World's most expensive bottle claimed fake as renowned collector sued
- Wednesday 6 September 2006
William Koch, an American industrialist, alleges that four bottles of Bordeaux he bought after Rodenstock attributed them to Thomas Jefferson are fakes.
Koch’s suit, filed in New York federal court last Thursday, stems from his purchase of a 1784 and 1787 Château Lafite, and a 1784 and 1787 Château Branne-Mouton – Mouton-Rothschild’s predecessor – which originated from Rodenstock.
One of the bottles was bought from a Chicago firm, the other three from a London dealer, all in 1988, according to the documents.
When a cache of more than a dozen bottles engraved ‘Th.J.’ reportedly came to light in 1985, Rodenstock said they had been found in a walled-up cellar in Paris, where Jefferson served as minister to France. Jefferson, who helped draft America’s Declaration of Independence, became the country’s third President.

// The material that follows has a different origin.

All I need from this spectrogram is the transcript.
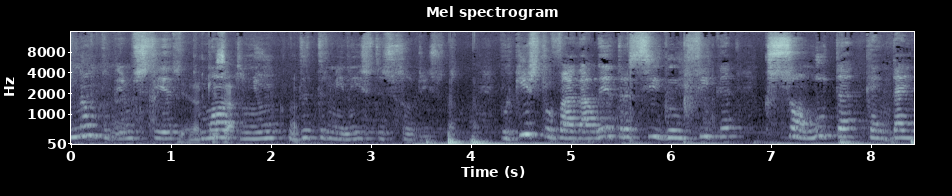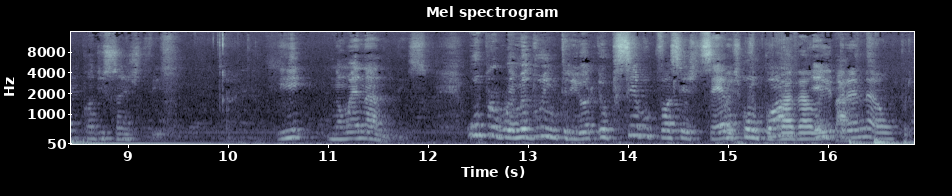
Não podemos ser, de modo nenhum, deterministas sobre isto. Porque isto levado à letra significa que só luta quem tem condições de vida. E não é nada. O problema do interior, eu percebo o que vocês disseram, Mas concordo à letra, não, porque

The exact quantity of wine reportedly found, and the precise location of the cache, have never been established. Rodenstock told decanter.com that in 1985 he was told of the find, and flew to Paris to see the bottles, which he was told he must pay cash for. He will not say who called him, and says that he did not go to the actual house.
In 1985 he told the New York Times there were three bottles of 1784 and 1787 Château d'Yquem, three 1787 Lafite, three Château Margaux from 1787 and three 1787 Château Branne-Mouton, predecessor of today's Mouton-Rothschild. He indicated there were more from each Château but withheld details and said he had three bottles without identification.
Three of the bottles were sold at Christie’s between 1985 and 1987: the 1787 Lafite, a 1784 Château d’Yquem, and a half-bottle of 1784 Château Margaux.
Malcolm Forbes, the late publisher, paid US$156,450 for the 1787 Lafite in the 1985 auction, a single-bottle auction record that remains unsurpassed. That bottle is in the possession of Forbes Management Company.
In reporting on Koch’s suit, The Wall Street Journal said that in 2005 the Boston Museum of Fine Arts asked Koch (pronounced 'coke') to prove the provenance of the hand-blown bottles when displaying his collection, which includes works of fine art.
Koch assembled a team of former FBI and British intelligence agents, wine and glass experts, Sotheby's former head of wine sales, David Molyneux-Berry, even a nuclear physicist, the Journal reported.
Scientific testing of the 1787 Lafite wine concluded inconclusively that it had been made before 1945. But after working with glass specialists, Koch holds that the Th. J. initials on the bottles were engraved using ‘an electric power tool or tools with a flexible shaft’ that did not exist in the 18th Century.
Koch also says the Forbes company allowed his engraving experts to test their bottle – bought at Christie’s in 1985 – and found it to be fraudulent.
Contacted yesterday, Rodenstock said he had not heard from Koch’s lawyers and that ‘I can affirm in lieu of an oath in court at any time that I haven’t faked these bottles.’
He also said that Christie’s experts in 1985 who ‘analysed the glass, type and engraving with great accuracy’ concluded that ‘everything was absolutely genuine.’
Christie’s wine director Michael Broadbent told decanter.com the verification process included analysis of the bottles by Christie’s glass experts, who confirmed the glass was of the period. The engraved initials were also confirmed as of the period, both by Christie’s and by an expert from the British Library, which examined the style of the lettering.
The bottles and contents have been analysed on numerous occasions. One bottle of the 1787 Lafite was found in 1987 to contain ‘an unspecified amount post-1960’ according to Broadbent’s book Vintage Wine – which can be accounted for by possible later tampering with the wine, he says.
Finally, a 1992 analysis in Zurich by scientists who had worked on the Turin Shroud established ‘beyond doubt’, Broadbent says, the authenticity of a half bottle of the 1787 Lafite. ‘No question about the bottle. It was correct, and, after a long and expensive process, the cork and the wine were also found to be absolutely correct,’ Vintage Wine says.